WHAT YOU HAVE TO DO: Although pictures appear in the data, the answer should contain only the lines from its start through the line with "Notes on the", written out exactly.

DATA EXCERPTS:
• • • •

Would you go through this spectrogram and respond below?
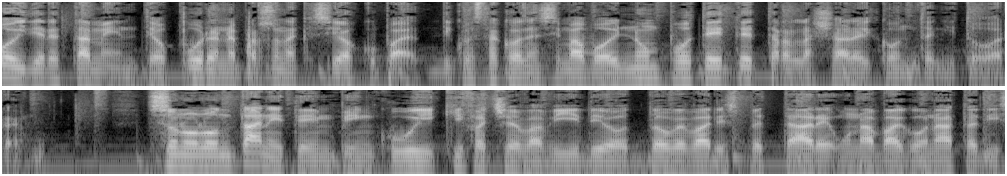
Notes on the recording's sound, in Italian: Un nuovo programma di pulizia audio per farvi sentire TechnoPillz sempre meglio nonostante sia registrata in un'automobile che corre e va!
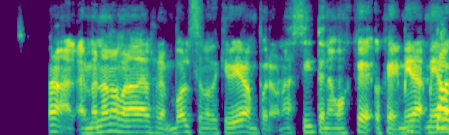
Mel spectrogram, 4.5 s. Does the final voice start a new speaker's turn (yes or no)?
yes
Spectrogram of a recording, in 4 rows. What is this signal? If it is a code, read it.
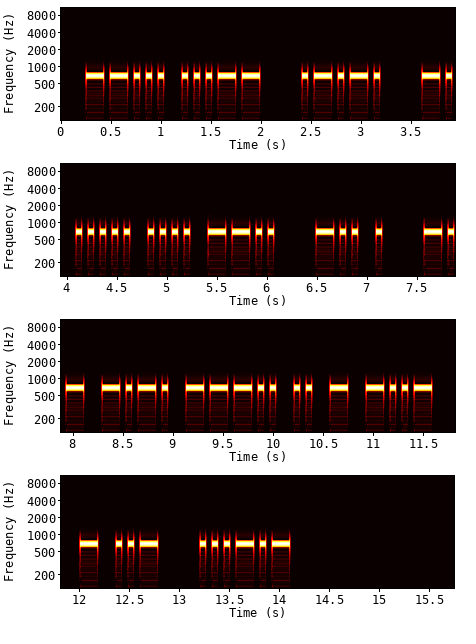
Morse code, heard as a keyed tone, about 21 wpm, 700 Hz. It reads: 73 <AR> N5HZ DE KC8ITX TU <SK>
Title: Practice QSO - Exchange 4 - Ending - 20wpm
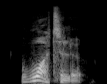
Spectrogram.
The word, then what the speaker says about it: Waterloo: Waterloo, поселение в 15 километрах от Брюсселя под названием Waterloo, произносится на английский манер.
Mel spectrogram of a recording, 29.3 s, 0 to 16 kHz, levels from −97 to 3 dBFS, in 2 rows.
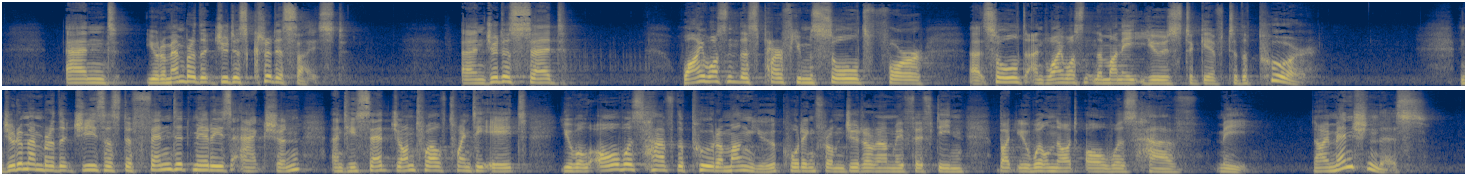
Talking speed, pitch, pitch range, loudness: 130 wpm, 165 Hz, 145-190 Hz, -21 LUFS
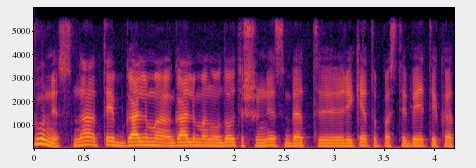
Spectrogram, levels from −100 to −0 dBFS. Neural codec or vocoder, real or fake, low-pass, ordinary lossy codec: none; real; 5.4 kHz; AAC, 48 kbps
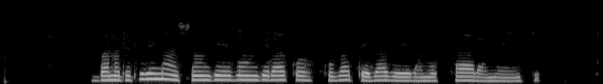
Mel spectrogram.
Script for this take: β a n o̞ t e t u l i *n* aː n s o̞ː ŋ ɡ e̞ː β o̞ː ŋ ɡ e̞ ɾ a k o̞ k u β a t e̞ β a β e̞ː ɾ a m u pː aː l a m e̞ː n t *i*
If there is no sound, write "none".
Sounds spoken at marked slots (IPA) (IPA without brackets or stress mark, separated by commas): n, i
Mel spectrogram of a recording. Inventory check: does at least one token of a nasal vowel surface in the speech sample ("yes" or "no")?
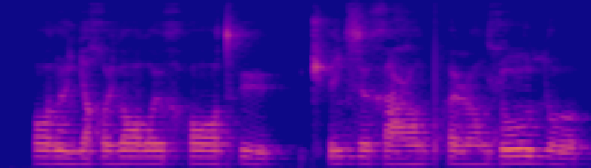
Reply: yes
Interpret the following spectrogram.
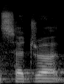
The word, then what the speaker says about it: Sedra: sedra would you say your name and please spell it for us sure um sedra the spelling is a y MN last name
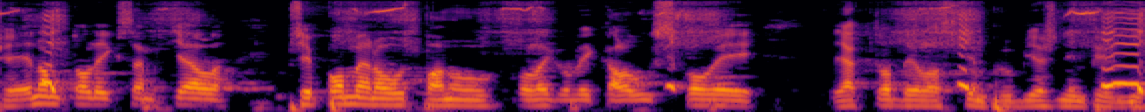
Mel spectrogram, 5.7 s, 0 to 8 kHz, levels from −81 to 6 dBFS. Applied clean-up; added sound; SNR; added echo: classical method Wiener filter.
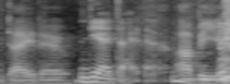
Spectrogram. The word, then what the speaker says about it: Dido: Dido or whatever. How do you say it? Her name Dido.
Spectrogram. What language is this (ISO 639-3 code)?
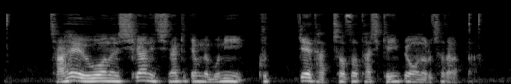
kor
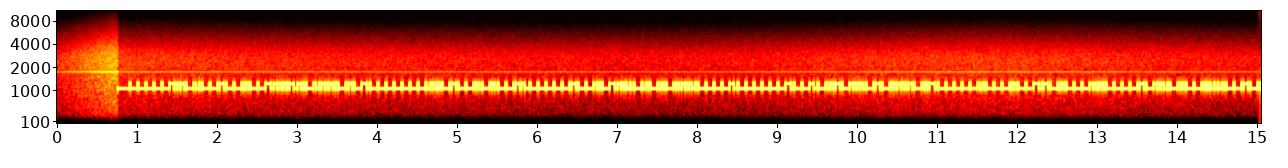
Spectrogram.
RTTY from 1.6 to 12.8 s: CEST DONC NATURELLEMENT QUIL COTOIE LES ARTISTES

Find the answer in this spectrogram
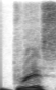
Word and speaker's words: bris: the pronunciation was different I used to call them both Brie but no Bri is a cheese bris is you know when the mo goes and removes the foreskin at a whole ceremony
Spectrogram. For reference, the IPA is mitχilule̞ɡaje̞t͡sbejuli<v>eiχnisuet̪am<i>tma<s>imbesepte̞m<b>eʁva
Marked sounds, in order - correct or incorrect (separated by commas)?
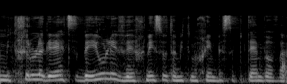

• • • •

RESPONSE TO THIS TASK:
Would you go through this spectrogram and respond below?
Notes on the recording's sound, in Italian: Un nuovo programma di pulizia audio per farvi sentire TechnoPillz sempre meglio nonostante sia registrata in un'automobile che corre e va!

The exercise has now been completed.